Task goal:
Write the records below out in full, character for character, with no pictures.
┏━━
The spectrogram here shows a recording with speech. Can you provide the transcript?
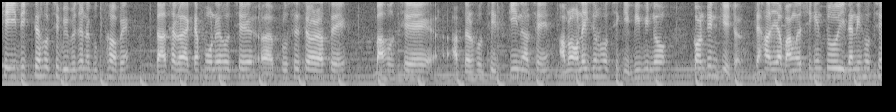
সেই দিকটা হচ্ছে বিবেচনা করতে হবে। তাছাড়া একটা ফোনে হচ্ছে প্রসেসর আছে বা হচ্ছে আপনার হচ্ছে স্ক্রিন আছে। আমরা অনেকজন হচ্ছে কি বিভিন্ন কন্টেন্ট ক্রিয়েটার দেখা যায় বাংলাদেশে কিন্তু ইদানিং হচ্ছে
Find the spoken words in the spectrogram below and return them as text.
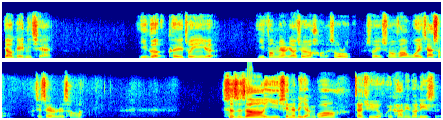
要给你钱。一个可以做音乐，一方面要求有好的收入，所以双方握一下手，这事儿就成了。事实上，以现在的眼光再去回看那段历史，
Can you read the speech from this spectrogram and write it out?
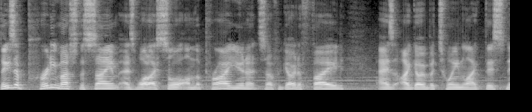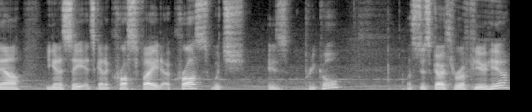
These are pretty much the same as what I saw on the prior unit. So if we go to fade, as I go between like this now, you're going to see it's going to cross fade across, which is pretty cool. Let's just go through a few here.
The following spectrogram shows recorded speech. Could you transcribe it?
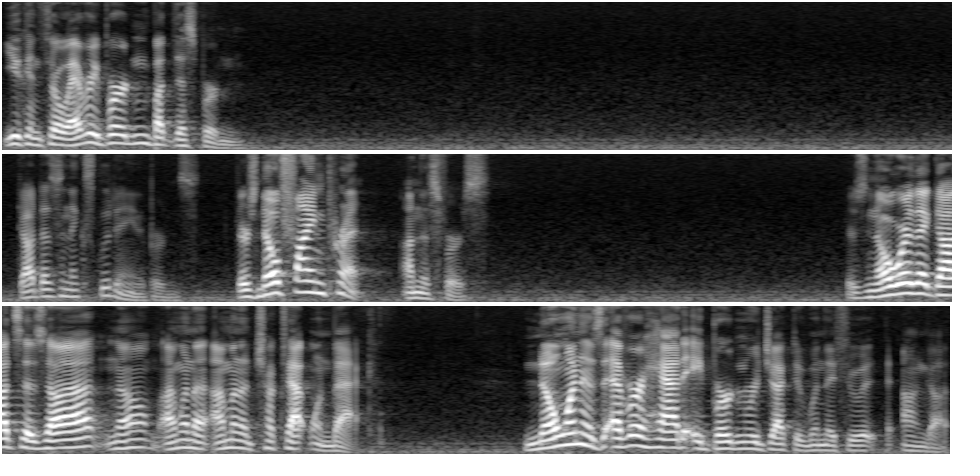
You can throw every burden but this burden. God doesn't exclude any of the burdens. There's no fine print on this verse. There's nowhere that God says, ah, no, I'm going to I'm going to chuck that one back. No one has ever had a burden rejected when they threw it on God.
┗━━
Your response:
The spectrogram here shows a recording with speech. Can you provide the transcript?
সেই দিকটা হচ্ছে বিবেচনা করতে হবে। তাছাড়া একটা ফোনে হচ্ছে প্রসেসর আছে বা হচ্ছে আপনার হচ্ছে স্ক্রিন আছে। আমরা অনেকজন হচ্ছে কি বিভিন্ন কন্টেন্ট ক্রিয়েটার দেখা যায় বাংলাদেশে কিন্তু ইদানিং হচ্ছে
Find the spoken words in the spectrogram below and return them as text.
要给你钱。一个可以做音乐，一方面要求有好的收入，所以双方握一下手，这事儿就成了。事实上，以现在的眼光再去回看那段历史，
Can you read the speech from this spectrogram and write it out?
These are pretty much the same as what I saw on the prior unit. So if we go to fade, as I go between like this now, you're going to see it's going to cross fade across, which is pretty cool. Let's just go through a few here.
The following spectrogram shows recorded speech. Could you transcribe it?
You can throw every burden but this burden. God doesn't exclude any of the burdens. There's no fine print on this verse. There's nowhere that God says, ah, no, I'm going to I'm going to chuck that one back. No one has ever had a burden rejected when they threw it on God.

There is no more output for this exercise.